Thunderwing's Matrix

My Analysis of the Deep Web

Over the past few days, I’ve been reading various posts on the Internet about what is referred to as the “deep Web,” and I’ve found it fascinating. It seems you can find almost anything on the Deep Web, including assassins for hire, child pornography (sickeningly), secret documents, research information that’s publicly available but not necessarily formatted for public consumption, illegal drugs, and many other things. Now, as I’ve read about the Deep Web, there’s some ideas about it I don’t buy. I don’t buy, for example, that there are eight levels to the Web, with the bottom level being run by a massive artificial intelligence formed by the convergence of AIs dumped on the Internet over the past four decades. I also don’t buy that there are parts of the ‘Net that require quantum computing to access, or that QC even exists. I’m sure that it’s being developed right now, but I don’t believe it exists (at least on Earth) yet. However, the Deep Web does, and I’ve divided it up into four levels. My classifications use common Web terms that I’ve slightly repurposed for this purpose.

  1. Surface Web
    • The Surface Web, according to any information on the Deep Web I’ve read online, is anything that can be found in a standard Web search engine such as Google, Bing or Duck Duck Go. If a standard Web search engine can find it, it’s Surface Web.
  2. Deep Web
    • Traditionally, Deep Web refers to anything that cannot be found in a standard search engine. I’m repurposing the term here to refer to Web sites that cannot be found in a standard search engine, but can be found by typing in a direct Web address in a standard Web browser. Fortunately, there are some search engines specifically designed to search the Deep Web, primarily for educational purposes. MakeUseOf posted a list of ten here, and there are others.
  3. Dark Web
    • Often, the terms Deep Web and Dark Web are used interchangeably, though in many cases the term Dark Web is used to refer to Web sites that feature controversial and/or illegal content that are somewhat hidden from the public. Examples would include Anonymous’ secret Website, the Silk Road (a place to purchase illegal drugs on the Internet with Bitcoins), and child pornography. I’m repurposing the term “Dark Web” to refer to Web sites and other Internet content that cannot be found through a standard search engine or through standard Web browsers and protocols.
    • How do you access this content?
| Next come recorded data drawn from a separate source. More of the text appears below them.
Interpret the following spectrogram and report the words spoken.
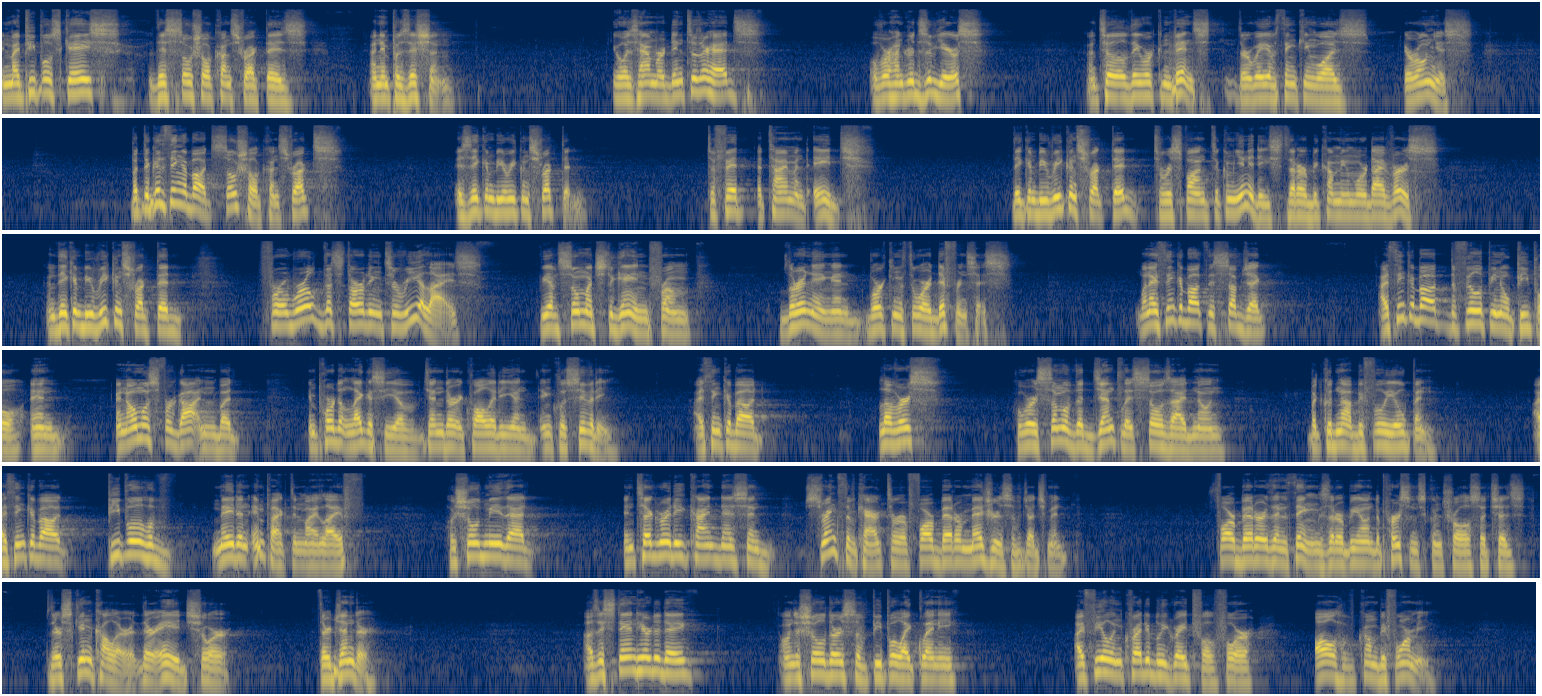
In my people's case, this social construct is an imposition. It was hammered into their heads over hundreds of years until they were convinced their way of thinking was erroneous. But the good thing about social constructs is they can be reconstructed to fit a time and age. They can be reconstructed to respond to communities that are becoming more diverse. And they can be reconstructed for a world that's starting to realize we have so much to gain from learning and working through our differences. When I think about this subject, I think about the Filipino people and an almost forgotten but important legacy of gender equality and inclusivity. I think about lovers who were some of the gentlest souls I'd known, but could not be fully open. I think about people who've made an impact in my life, who showed me that Integrity, kindness, and strength of character are far better measures of judgment, far better than things that are beyond a person's control, such as their skin color, their age, or their gender. As I stand here today on the shoulders of people like Lenny, I feel incredibly grateful for all who've come before me.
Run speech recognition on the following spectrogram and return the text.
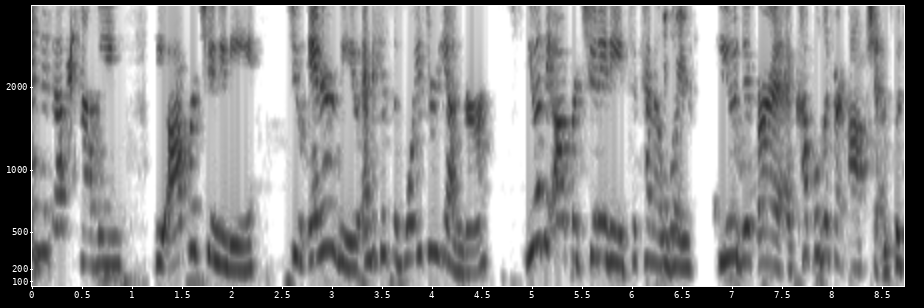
ended up having the opportunity to interview. And because the boys are younger, you had the opportunity to kind of look mm-hmm. Few different, a couple different options, which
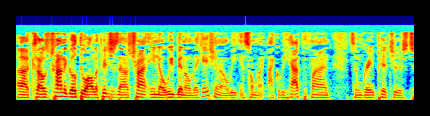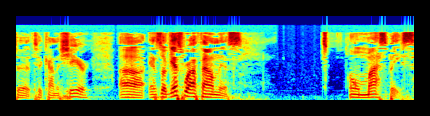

There are at least three ways I know of, and are probably many more that I don’t. You can install the Tor Web browser to go to .onion pseudo-top level domains. You can also access much Dark Web content through Freenet and I2p. I haven’t accessed the Dark Web and don’t know if I ever will. If you do, however, be careful. I suggest you at least run these apps/services through a VPN and an additional proxy, in a virtual machine specifically set aside for exploring the Dark Web. And please stay away from child pornography. It’s the sickest, most evil thing in the world.
  4. The Wall
    • Again, I’m repurposing a popular Internet term. The term I’m repurposing this time is “pay wall.” A pay wall is a requirement that a user purchase a subscription and use an account, with a user name and password, to access content on a Web site. Examples include many news articles on the Wall Street Journal Website, a Playboy iPad/Desktop Computer subscription or a paid subscription to Shadow Government Statistics.
    • The reason I’m shortening this to the term “Wall” is that, in my list, the fourth “level” of the Internet refers to any content that cannot be viewed without having an account with a user name and password. Besides the pay examples above, some other examples include message boards that you must have an account to view (many message boards allow you to view them without an account, but require one to post), private Twitter or Facebook accounts, and private data storage accounts at sites like Dropbox and Windows Live Skydrive. I also include here the Intranets of various governments, companies and other organizations that are accessed by internal computers that also have Internet access. The Wall extends from the most open areas of the Surface Web all the way down to the deepest parts of the Deep Web and the Dark Web. This does not include private databases kept by individuals, organizations and other groups on non-Internet connected computers.

I am certainly no expert on the Internet. From what I’ve read the past few days, however, this is what I’ve been able to piece together about the deeper parts of the Web. I’ve also read rumors about parts of the Dark Web called Marianas Web and Tsalalnet. I certainly have no proof that these areas of the Dark Web even exist. The rumors I have seen, though, tell me that they are filled with the sickest, most depraved content out there and that the Tsalalnet even may be related to dark mysticism. If these things do exist, my guess is that they are not “levels” of the Web, but perhaps portals to very sick, evil content or message boards featuring such disgusting content. Regardless, I hope you’ve enjoyed reading my very amateur analysis, and that you all continue to enjoy and learn on the Internet. And stay safe, clean and legal, especially if you explore the Deep Web and the Dark Web.